Choice of venue

Locating the playgroup at the aged care service made it easier for older people to attend, particularly those with mobility and cognitive needs.

Supporting members

Families attending the playgroup may require support regarding the end of life. Evidence-based resources for talking with young children (e.g. Raising Children’s resources on grief) were valuable sources of information.

Inclusion and enjoyment

Open and ongoing dialogue with participants during the nurturing period ensured playgroup activities promoted inclusion and enjoyment. This dialogue was modelled during the nurturing period to ensure a conversation between playgroup members would continue to inform the choice of activities to promote meaningful interaction.


The pilot was the focus of a small research project by Queensland University of Technology (QUT), Faculty of Education, students. Through interviews with Playgroup Queensland and Catholic Healthcare, the QUT students concluded employees perceived cognitive, physical, social and emotional benefits for aged care residents who had attended the program. A literature review highlighted there were few published evaluations of intergenerational playgroups.

What’s next?

This intergenerational playgroup will celebrate its third anniversary in February 2020; and it is still being regularly attended. Anecdotal feedback is positive and advocacy from families attending has led to the establishment of several new intergenerational playgroups with other aged care services.

Playgroup Queensland and Griffith University have also commenced a one-year study examining program sustainability as the program expands to other locations.


Playgroup Queensland would like to thank QUT students Kelly Quinn, Charlie Groves and Siena Johnson, supervised by Dr Kate Williams. These students completed a short research study on the pilot during 2018 and findings from this research were used in the development of this short article.

Related resources

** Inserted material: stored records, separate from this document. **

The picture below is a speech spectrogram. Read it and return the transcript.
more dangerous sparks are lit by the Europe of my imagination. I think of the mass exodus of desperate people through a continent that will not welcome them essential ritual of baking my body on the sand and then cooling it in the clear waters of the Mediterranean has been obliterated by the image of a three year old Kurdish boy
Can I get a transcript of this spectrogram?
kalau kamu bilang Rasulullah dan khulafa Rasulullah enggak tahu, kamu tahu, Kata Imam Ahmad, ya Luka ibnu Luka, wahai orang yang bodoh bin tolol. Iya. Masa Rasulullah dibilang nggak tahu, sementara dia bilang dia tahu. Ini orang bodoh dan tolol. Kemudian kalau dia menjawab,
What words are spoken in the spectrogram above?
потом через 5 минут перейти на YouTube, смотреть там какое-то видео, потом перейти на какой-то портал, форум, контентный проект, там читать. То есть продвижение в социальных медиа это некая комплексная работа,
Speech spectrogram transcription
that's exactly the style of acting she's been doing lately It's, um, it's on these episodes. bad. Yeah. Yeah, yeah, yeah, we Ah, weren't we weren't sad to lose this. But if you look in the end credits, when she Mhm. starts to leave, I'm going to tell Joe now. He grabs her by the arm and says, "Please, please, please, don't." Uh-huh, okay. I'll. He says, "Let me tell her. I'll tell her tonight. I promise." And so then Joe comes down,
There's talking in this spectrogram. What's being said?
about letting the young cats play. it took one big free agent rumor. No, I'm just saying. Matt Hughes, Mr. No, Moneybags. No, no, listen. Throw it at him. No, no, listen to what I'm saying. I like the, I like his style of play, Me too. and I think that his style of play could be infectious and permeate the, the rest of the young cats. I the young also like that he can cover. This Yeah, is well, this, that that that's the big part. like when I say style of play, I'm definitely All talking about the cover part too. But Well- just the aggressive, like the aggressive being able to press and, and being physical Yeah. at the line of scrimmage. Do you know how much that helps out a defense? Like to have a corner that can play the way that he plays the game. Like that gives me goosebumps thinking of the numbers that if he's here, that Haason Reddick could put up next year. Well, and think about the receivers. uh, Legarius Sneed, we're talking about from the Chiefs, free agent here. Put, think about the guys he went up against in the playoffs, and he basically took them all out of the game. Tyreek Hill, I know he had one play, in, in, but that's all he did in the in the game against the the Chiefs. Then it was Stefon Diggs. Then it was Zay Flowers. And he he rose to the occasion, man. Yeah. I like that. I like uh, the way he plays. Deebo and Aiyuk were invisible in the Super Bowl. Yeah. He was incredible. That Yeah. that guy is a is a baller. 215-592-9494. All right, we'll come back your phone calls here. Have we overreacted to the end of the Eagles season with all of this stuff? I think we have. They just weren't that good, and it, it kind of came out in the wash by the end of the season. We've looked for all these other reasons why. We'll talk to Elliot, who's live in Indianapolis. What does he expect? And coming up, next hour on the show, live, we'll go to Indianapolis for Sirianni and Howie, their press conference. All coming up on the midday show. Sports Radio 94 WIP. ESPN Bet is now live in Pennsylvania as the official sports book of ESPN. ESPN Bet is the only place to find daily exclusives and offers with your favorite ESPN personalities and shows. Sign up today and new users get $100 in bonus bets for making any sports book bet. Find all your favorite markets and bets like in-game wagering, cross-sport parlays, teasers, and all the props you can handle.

  • Playgroups in Australia: Building the evidence base 
    This suite of CFCA resources is intended to assist in the development of high-quality and consistent playgroups, and further build and strengthen the evidence base for the effectiveness of playgroups in meeting outcomes for families and children.
  • Intergenerational play 
    Our Intergenerational Playgroup programs support parents and caregivers with children under 5 to connect with community services, with the aim of bringing together the young and young at heart – to build relationships through play.
  • Old people's home for 4 year olds 
    This television series is based around a unique social experiment that brings together older people in a retirement community with a group of 4-year-olds.
  • ‘All in a day's play’ – An intergenerational playgroup in a residential aged care facility 
    This journal article from the International Journal of Play discusses data collected from a playgroup that was established in a residential aged care facility.
  • The Intergenerational Care Project 
    This two-year study, conducted by Griffith University and funded by Dementia and Aged Care Services, examines intergenerational learning programs in Australia.


Cortellesi, G., & Kernan, M. (2016). Together old and young: how informal contact between young children and older people can lead to intergenerational solidarity. Studia paedagogica, 21(2), 101–116.

Giraudeau, C., & Bailly, N. (2019). Intergenerational programs: What can school-age children and older people expect from them? A systematic review. European Journal of Ageing, 363–376. doi: 10.1007/s10433-018-00497-4

Skropeta, C. M., Colvin, A., & Sladen, S. (2014). An evaluative study of the benefits of participating in intergenerational playgroups in aged care for older people. BMC geriatrics, 14, 109. doi: 10.1186/1471-2318-14-109

1 To access this type of information, contact the playgroup association in your state or territory or visit the Ageless Play website.